If you want to start meditating, there’s no need to get the ‘right’ equipment. All you really need for a meditation session is your body, a place to sit, and a minute or two. That said, you shouldn’t force yourself to sit cross-legged on the floor if it causes you pain or discomfort. If you need some extra support, it can be a good idea to use a meditation cushion, a meditation chair or a bench. You can also decorate your meditation space with a low meditation table and some pillows, which is perfect for seated contemplation or a tea break.

 

When it comes to meditation cushions, the two most popular types are the zafu and the zabuton. A zafu is a round cushion, which lifts your hips off the ground and provides your knees with support as you sit in a cross-legged posture. A zabuton is a rectangular mat, which is larger and flatter than a zafu. The two are often sold in sets, so that meditators can place their zafu on top of their zabuton for optimal comfort and support. If you have difficulty meditating with your legs crossed, you should try a meditation bench. A bench assists you when meditating in the traditional Japanese kneeling position called seiza. Another possibility is a meditation chair, which offers maximum support as it has both a seat cushion and a back cushion. Available in all styles and sizes, meditation chairs make comfortable additions to your sanctuary.

 

5. Decorate with intent

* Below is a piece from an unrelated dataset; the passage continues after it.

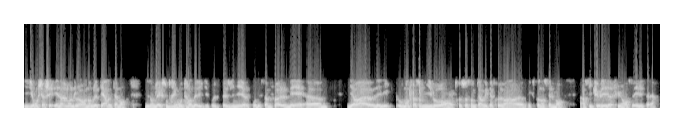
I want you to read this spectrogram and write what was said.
Ils iront chercher énormément de joueurs en Angleterre notamment. Les Anglais sont très contents d'aller vivre aux États-Unis euh, pour des sommes folles, mais euh, il y aura la ligue augmentera son niveau entre 75 et 80 euh, exponentiellement, ainsi que les affluences et les salaires.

Your meditation space is your haven, so it should reflect your personality and preferences. You want it to be a place of comfort where you feel happy and serene, but it can be a challenge to bring more personality into your meditation sanctuary without cluttering up the space with too much decoration. That’s why it’s so important to decorate your meditation space with intent. Be mindful about more than functionality or design. To really turn your space into a personal sanctuary, pay attention to the textures, colours, scents, and the overall feel of each and every piece you add to your sacred space.